It touches every aspect of it all the time. But that is trite, almost trivial to say. My need to work has caused stress in my long marriage, when my wife has felt I was putting it before her or our children. I felt guilt when my need to work was hindered by my children. Yet I did write a line in a poem in our first year together, and have always felt, “that there is not in being one I may love after you.” It’s just not always easy to remember to say it out loud. I was primary caregiver for most of their childhood and, this is an experience many women have, I felt torn between three equally demanding responsibilities: the real and natural needs of my children for care, attention and love; my need to continue with my work before I lost touch with it; and the need to be true to myself, which somehow and confusingly mixed up the other two within me. But on the other side, our lives were richer and creatively attentive because I did not block out all the possibilities art brought into our personal lives. In recent years I have been going through the most creative period I have ever known. Instead of drifting into my personal twilight years, retiring and relaxing, I am filled with joy and possibility. Sure, I get tired, of the art, of myself, of people and things around me. But now I know when to stop, rest, and accept that the low times are just as passing and ephemeral as the high times.
What is it like to send your work out into the world?

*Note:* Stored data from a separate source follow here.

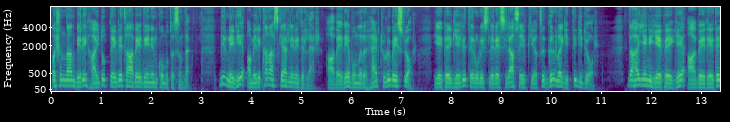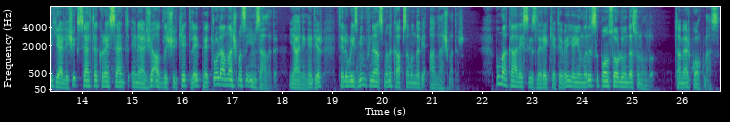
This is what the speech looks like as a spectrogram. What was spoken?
başından beri Haydut Devlet ABD'nin komutasında. Bir nevi Amerikan askerleridirler. ABD bunları her türlü besliyor. YPG'li teröristlere silah sevkiyatı gırla gitti gidiyor. Daha yeni YPG, ABD'de yerleşik Celta Crescent Enerji adlı şirketle petrol anlaşması imzaladı. Yani nedir? Terörizmin finansmanı kapsamında bir anlaşmadır. Bu makale sizlere Ketebe Yayınları sponsorluğunda sunuldu. Tamer Korkmaz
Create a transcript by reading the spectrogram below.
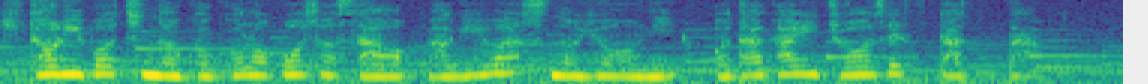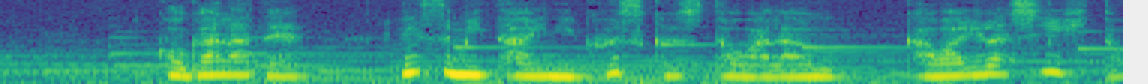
一人ぼっちの心細さを紛わすのようにお互い饒舌だった小柄でリスみたいにクスクスと笑う可愛らしい人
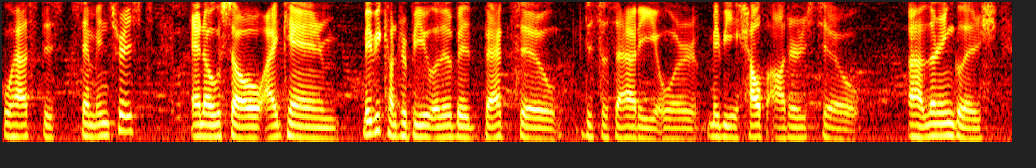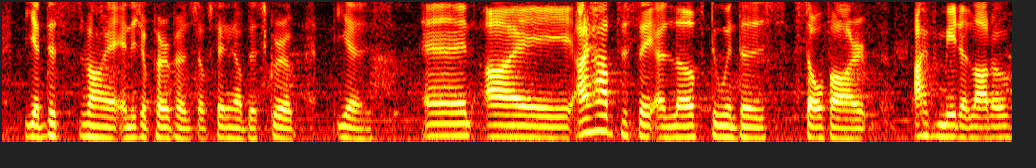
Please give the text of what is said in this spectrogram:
who has this same interest, and also I can maybe contribute a little bit back to the society or maybe help others to uh, learn English. Yeah, this is my initial purpose of setting up this group. Yes, and I I have to say I love doing this so far I've met a lot of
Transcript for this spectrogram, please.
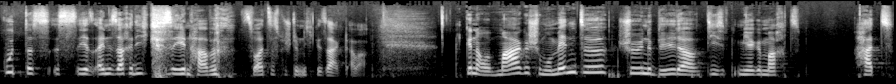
gut, das ist jetzt eine Sache, die ich gesehen habe. So hat es bestimmt nicht gesagt, aber genau, magische Momente, schöne Bilder, die es mir gemacht hat.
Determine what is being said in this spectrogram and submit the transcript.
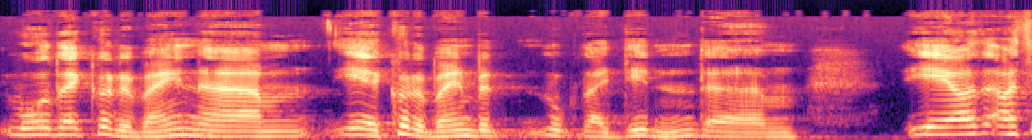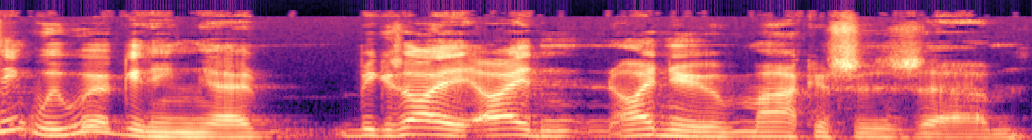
Well, they could have been. Um, yeah, it could have been, but look, they didn't. Um, yeah, I, th- I, think we were getting, uh, because I, I, I knew Marcos's Um,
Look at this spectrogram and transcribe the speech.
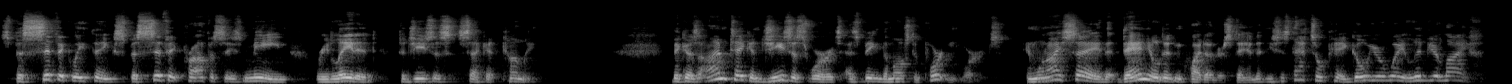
specifically think specific prophecies mean related to Jesus' second coming. Because I'm taking Jesus' words as being the most important words. And when I say that Daniel didn't quite understand it, he says, That's okay. Go your way. Live your life.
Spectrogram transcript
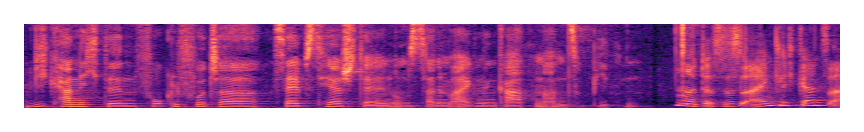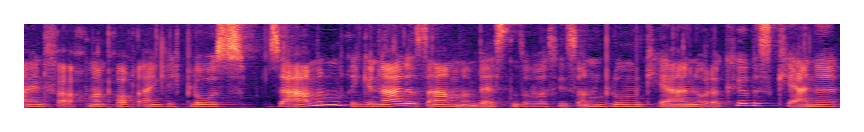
Wie kann ich denn Vogelfutter selbst herstellen, um es dann im eigenen Garten anzubieten? Na, das ist eigentlich ganz einfach. Man braucht eigentlich bloß Samen, regionale Samen am besten, sowas wie Sonnenblumenkerne oder Kürbiskerne.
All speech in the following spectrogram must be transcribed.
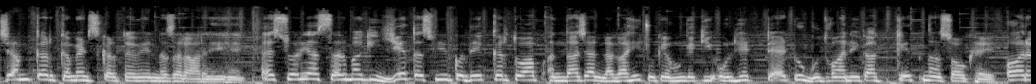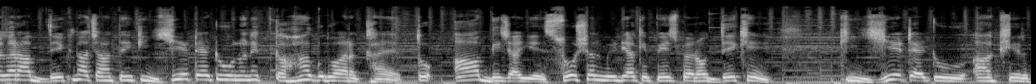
जमकर कमेंट्स करते हुए नज़र आ रहे हैं ऐश्वर्या शर्मा की ये तस्वीर को देखकर तो आप अंदाज़ा लगा ही चुके होंगे कि उन्हें टैटू गुदवाने का कितना शौक है और अगर आप देखना चाहते हैं कि ये टैटू उन्होंने कहाँ गुदवा रखा है तो आप भी जाइए सोशल मीडिया के पेज पर और देखें कि ये टैटू आखिर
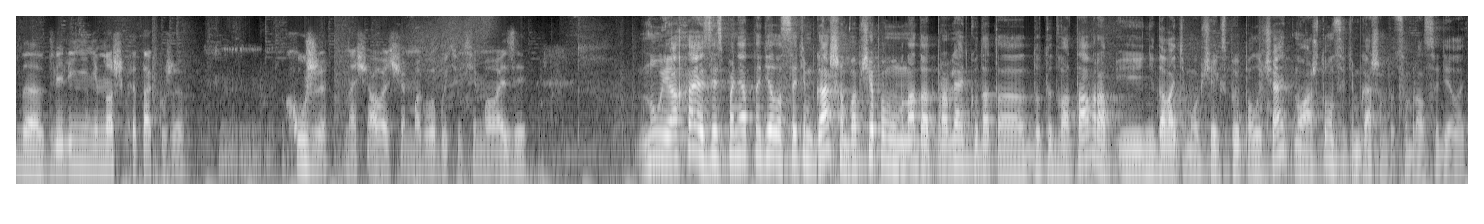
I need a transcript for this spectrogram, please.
Да, две линии немножко так уже хуже начало, чем могло быть у Team Азии. Ну и Охаё здесь, понятное дело, с этим Гашем вообще, по-моему, надо отправлять куда-то до Т2 тавера и не давать ему вообще экспы получать. Ну а что он с этим Гашем тут собрался делать?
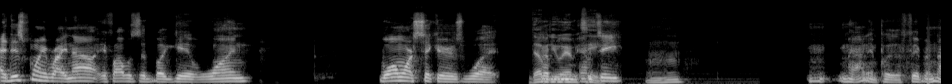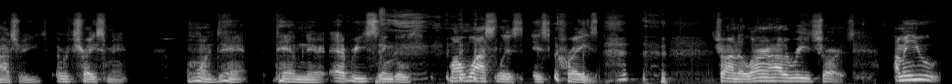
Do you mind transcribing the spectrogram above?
At this point right now, if I was to but get one, Walmart sticker is what? WMT. hmm Man, I didn't put a Fibonacci retracement on damn damn near every single. my watch list is crazy. Trying to learn how to read charts. I mean, you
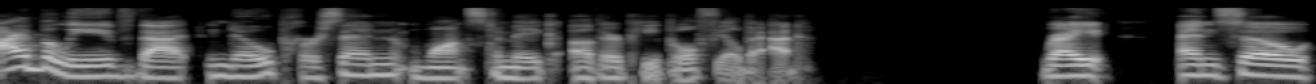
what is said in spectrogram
I believe that no person wants to make other people feel bad. Right. And so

It was always scary. I used to feel it was part of my soul out there. A rejection slip meant days of dejection and depression. I still get irritated when others cannot hear or see what I am saying, especially when I know it is good and that I have the work the right way round. The important thing was to do it. But a young friend of mine insists that the reason we write or paint is to be read or seen. Otherwise what is the point in our community of longing. So doing it is not enough. It takes more than one to have that conversation. I am no good at self promotion, but I still must do it, if only for the work’s sake. So I write the letters, stamp the return envelopes, whatever must be done. Then I let my children go.

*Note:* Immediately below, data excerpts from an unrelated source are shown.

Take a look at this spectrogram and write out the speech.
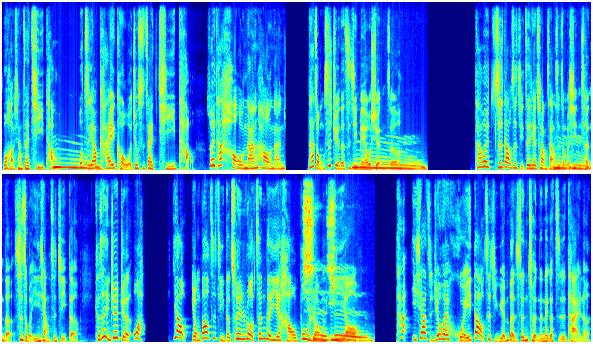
我好像在乞讨。嗯、我只要开口，我就是在乞讨，所以他好难好难。他总是觉得自己没有选择。嗯他会知道自己这些创伤是怎么形成的，嗯、是怎么影响自己的。可是你就会觉得哇，要拥抱自己的脆弱，真的也好不容易哦。是是他一下子就会回到自己原本生存的那个姿态了。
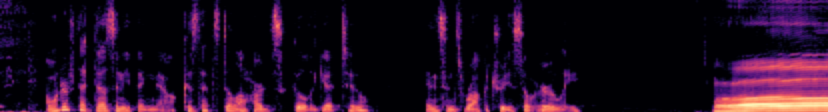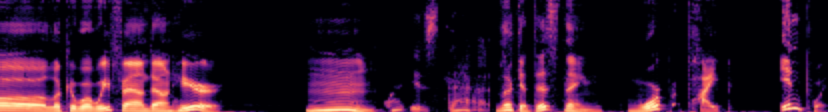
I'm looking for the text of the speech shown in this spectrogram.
I wonder if that does anything now, because that's still a hard skill to get to. And since rocketry is so early, Oh, look at what we found down here. Mmm. what is that? Look at this thing. Warp pipe input.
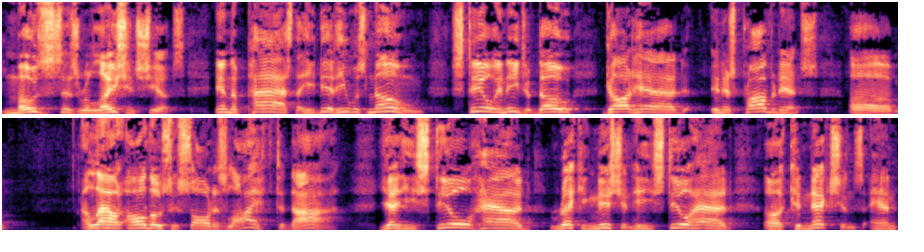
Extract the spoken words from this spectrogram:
Moses' relationships in the past that he did. He was known still in Egypt, though God had, in his providence, uh, allowed all those who sought his life to die. Yet he still had recognition. He still had uh, connections. And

What was the best advice anyone gave to you?
Show up. Then sit down and shut up. There is nothing wrong with joy.
What helps you to pay attention to the world?
I have a daily mantra of sorts: No blame, be kind, love everything.

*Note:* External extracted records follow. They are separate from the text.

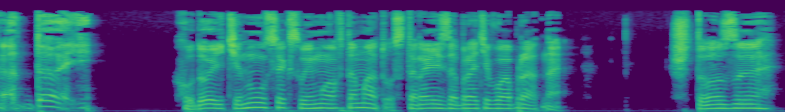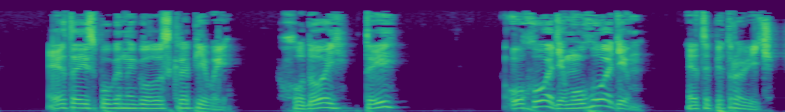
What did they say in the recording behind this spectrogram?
«Отдай!» Худой тянулся к своему автомату, стараясь забрать его обратно. «Что за...» Это испуганный голос крапивы. «Худой? Ты?» «Уходим, уходим!» Это Петрович.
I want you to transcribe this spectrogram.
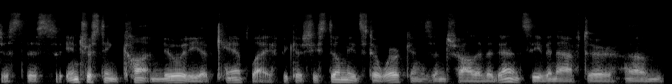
just this interesting continuity of camp life because she still needs to work in Zentrale Evidenz even after um,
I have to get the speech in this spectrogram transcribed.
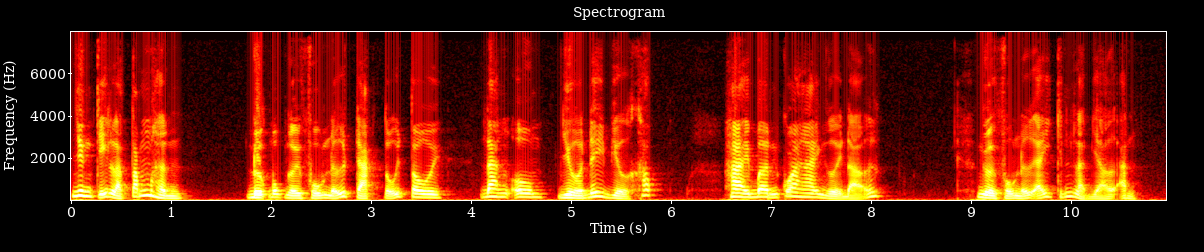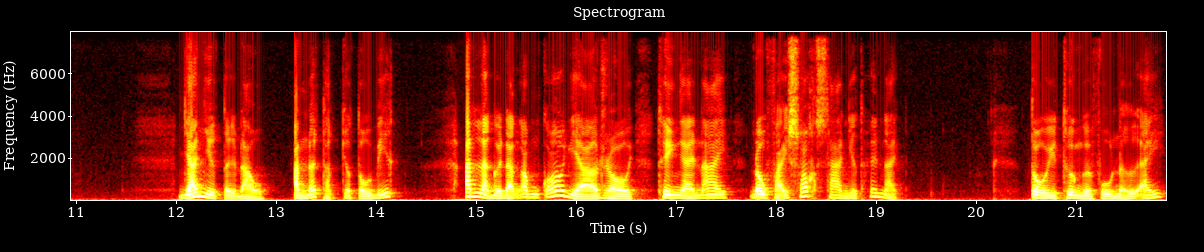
nhưng chỉ là tấm hình được một người phụ nữ trạc tuổi tôi đang ôm vừa đi vừa khóc. Hai bên có hai người đỡ. Người phụ nữ ấy chính là vợ anh. Giá như từ đầu, anh nói thật cho tôi biết. Anh là người đàn ông có vợ rồi thì ngày nay đâu phải xót xa như thế này. Tôi thương người phụ nữ ấy.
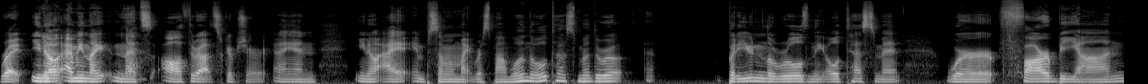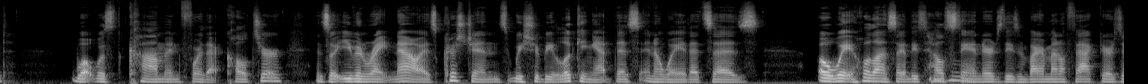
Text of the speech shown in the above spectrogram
Right. You know, Yeah. I mean, like, and that's all throughout Scripture. And you know, I and someone might respond, "Well, in the Old Testament, there were," but even the rules in the Old Testament were far beyond what was common for that culture. And so, even right now, as Christians, we should be looking at this in a way that says, "Oh, wait, hold on a second. These health mm-hmm. standards, these environmental factors,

Thank you so much for your words, Terrance, here & elsewhere.
Terrance Keenan was born in Munich, 1947, of Irish parents. He has lived variously in Ireland, the U.S., Liberia, England, Spain, Puerto Rico, and was a longtime resident of Upstate New York.
In May 1994 he was ordained as a Rinzai Zen Buddhist priest, and has taught meditation to alcoholics and addicts and worked with the sick and dying in the oncology unit at John Hopkins Hospital. He has authored four books of poems with various small presses, the most recent being Practicing Eternity, BASFAL Books. A book with Tuttle Publishing called St. Nadie in Winter: Zen Encounters with Loneliness, was one of only four finalists for the national NAPRA Nautilus Award for books that promote spiritual growth and conscious living. His art work is in many private collections and his recent U.S. exhibitions were in Monkton, Towson, at the Studio 6000 Annual and at the annual Creative Alliance shows in Maryland. He now lives permanently in West Cork, Ireland.
Find his site at http://www.terrancekeenan.com.
Image – Splash by Terrance Keenan.